DATA LISTING: Begin

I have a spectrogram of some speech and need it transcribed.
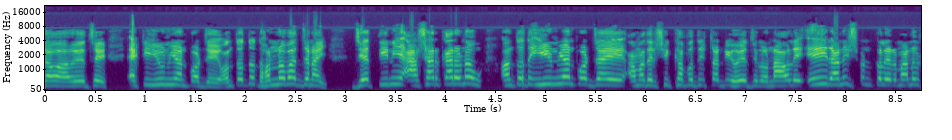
যাওয়া হয়েছে একটি ইউনিয়ন পর্যায়ে। অন্তত ধন্যবাদ জানাই যে তিনি আসার কারণেও অন্তত ইউনিয়ন পর্যায়ে আমাদের শিক্ষা প্রতিষ্ঠানটি হয়েছিল। না হলে এই রানী সংকলের মানুষ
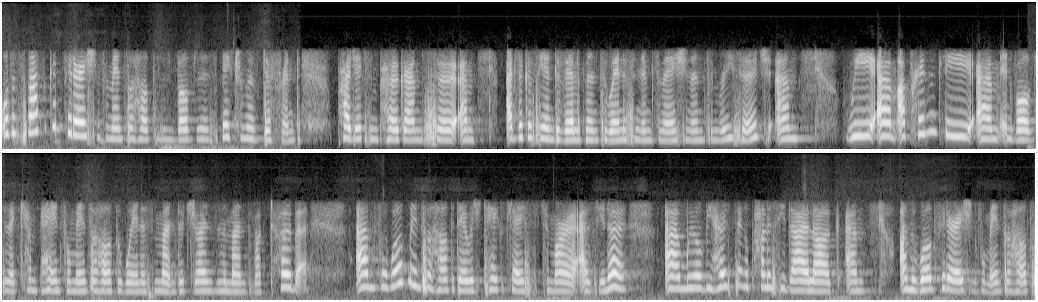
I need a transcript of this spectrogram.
well, the South African Federation for Mental Health is involved in a spectrum of different projects and programs. So, um, advocacy and development, awareness and information, and some research. Um, we um, are presently um, involved in a campaign for Mental Health Awareness Month, which runs in the month of October. Um, for World Mental Health Day, which takes place tomorrow, as you know, um, we will be hosting a policy dialogue um, on the World Federation for Mental Health's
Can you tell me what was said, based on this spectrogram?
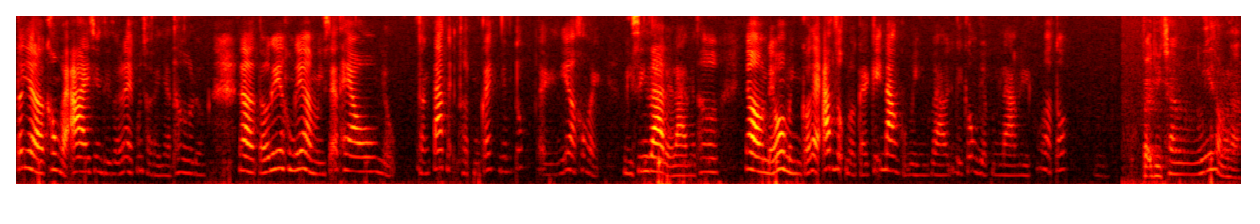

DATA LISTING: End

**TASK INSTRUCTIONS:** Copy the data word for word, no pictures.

**RESPONSE TO THIS TASK:**
I have a spectrogram of some speech and need it transcribed.
যাওয়া হয়েছে একটি ইউনিয়ন পর্যায়ে। অন্তত ধন্যবাদ জানাই যে তিনি আসার কারণেও অন্তত ইউনিয়ন পর্যায়ে আমাদের শিক্ষা প্রতিষ্ঠানটি হয়েছিল। না হলে এই রানী সংকলের মানুষ
I need a transcript of this spectrogram.
well, the South African Federation for Mental Health is involved in a spectrum of different projects and programs. So, um, advocacy and development, awareness and information, and some research. Um, we um, are presently um, involved in a campaign for Mental Health Awareness Month, which runs in the month of October. Um, for World Mental Health Day, which takes place tomorrow, as you know, um, we will be hosting a policy dialogue um, on the World Federation for Mental Health's
Can you tell me what was said, based on this spectrogram?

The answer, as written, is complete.